How Romaro Gill became Seton Hall's unstoppable force


Sometimes Romaro Gill thinks back to the past five years.

He remembers where he was and how far he has come, from a high school graduate in his homeland of Jamaica with no set plans to a key piece in one of the country's best college basketball teams.

For the pioneering 7-foot-2 center at Seton Hall No. 10, it still seems surreal.

"I have to wonder if this really happens," he said in a phone interview.

It is a remarkable story. 25-year-old Gill only started playing organized basketball when he landed at Vincennes (Ind.) University. In his first season, he scored an average of 1.8 points in 13 games. Fast forward so far, when Gill emerged as the linchpin for Defending Seton Hall. With an average of 3.11 blocks per game, he is in sixth place in Division I. His offensive game started practically from scratch. Gill dots everything and shows a gentle touch around the basket. After reaching a double-digit figure in his first 40 games as a pirate, he scored an average of 12.5 points and 6.5 rebounds per game in six Big East competitions.

It all started with a leap of trust from several people, including Gill. Growing up in Saint Thomas, Jamaica, he played cricket and volleyball, but basketball always fascinated him. He was tall and occasionally played pickup games. He participated in the annual Jamaica Basketball Development camp, where Samardo Samuels, Jerome Jordan and current Illinois newcomer Kofi Cockburn were born. Gill impressed scout Mike Minto, who saw him again later that year.

Romaro Gill (center) averaged 3.11 blocks per game for Seton Hall.
Romaro Gill (center) averaged 3.11 blocks per game for Seton Hall.Getty Images

"He could run away from anyone," said Minto, a New Jersey native of Jamaica. "There was no way that this 3-meter child could run around here and not play."

Gill was stunned when Minto approached him for a college scholarship. He felt there were better players than he was – and there was no film in which Minto showed college coaches.

Minto wanted to keep Gill near him in the northeast, but local junior colleges blew him away. Vincenne's trainer Todd Franklin still had a scholarship for the 2015/16 season and trusted Minto, a friend of his. He picked up Gill. His second year at Vincennes, which participates in the National Junior College Athletic Association, Gill completed an average of 2.5 blocks while shooting 56 percent of the field. As a result, his recruitment was very low, mostly in middle to low school.

In March 2017, Seton Hall had just left the NCAA tournament and assistant coach Grant Billmeier was in Hutchinson, Kan., For the Junior College National Tournament. He was there to see other prospects when he saw Gill. When in possession of the ball, Gill threw a dunk on a pick-and-roll and quickly caught a pass. On another, he blocked three shots in a row.

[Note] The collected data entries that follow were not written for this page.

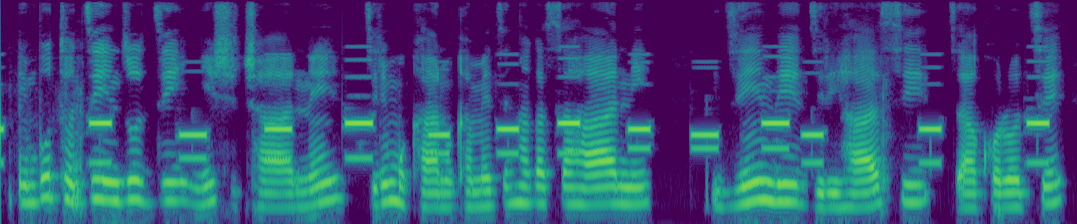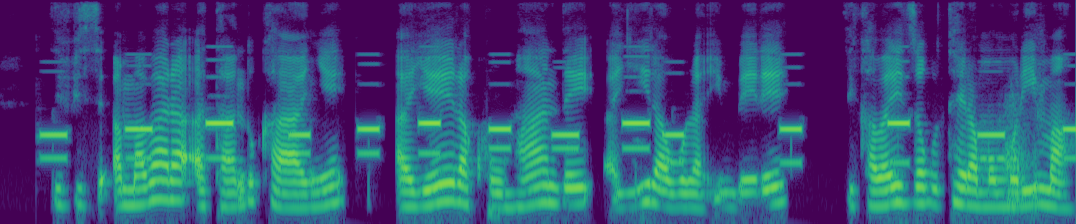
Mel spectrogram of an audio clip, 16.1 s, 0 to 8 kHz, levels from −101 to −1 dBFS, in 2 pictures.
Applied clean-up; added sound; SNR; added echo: none; Telephone; 1 dB; none.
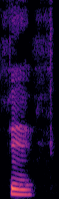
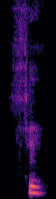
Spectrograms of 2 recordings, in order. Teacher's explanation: I don't bother pronouncing that second F.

"I looked around and thought," Why is no one recruiting him? "Billmeier recalled." A lot of people at this event needed a finished product. We didn't need someone for this year, but for the following two years. "

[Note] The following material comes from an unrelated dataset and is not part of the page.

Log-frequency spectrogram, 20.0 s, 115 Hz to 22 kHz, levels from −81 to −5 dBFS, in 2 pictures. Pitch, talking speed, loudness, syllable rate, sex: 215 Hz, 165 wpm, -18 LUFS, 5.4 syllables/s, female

Billmeier worked quickly to get Gill to campus. Following the tournament, other high-profile programs, including Georgetown, Washington and Washington State, had sparked interest. But Seton Hall ended up with Gill, who liked the campus and was near Minto. Gill was also happy with the plan that coach Kevin Willard had worked out. Because of the crowded forecourt in which Angel Delgado and Ismael Sanogo attended, the pirates wanted Gill to red-shirt his first season and learn from the program's veterans.

"You kind of inspired me," he said. "It was a great decision for me to sit outside this year."

Gill showed lightning last season and got better and better throughout the year, which helped Seton Hall reach the NCAA tournament for the fourth time in a row. When he was out for three weeks due to an ankle injury last year, the pirates faced four out of five losses. In one of the biggest wins of the year against Marquette No. 23 on March 6, he had seven points, five rebounds and three blocked shots.

Still, Gill's recent offensive production never seemed likely. In just one of Seton Hall's first 13 games this year, he hit double digits. Then on January 3rd came a 78:62 victory over Georgetown at the Prudential Center. Gill exploded for 17 points, eight rebounds, and four blocks.

"I never thought I could score so many points," he said.

He followed with 11 points and five blocks against Xavier and 10 points and six rebounds against Marquette. In a come-from-behind victory over the then No. 5 butler on January 15, Gill had a number of oops and scored 17 points. He then scored the second double of his career, a 14-point Tour de Force with 13 rebounds and six blocks, in a win against St. Johns last Saturday in the Garden.

"This rapid transformation," said Minto, "is a surprise to everyone."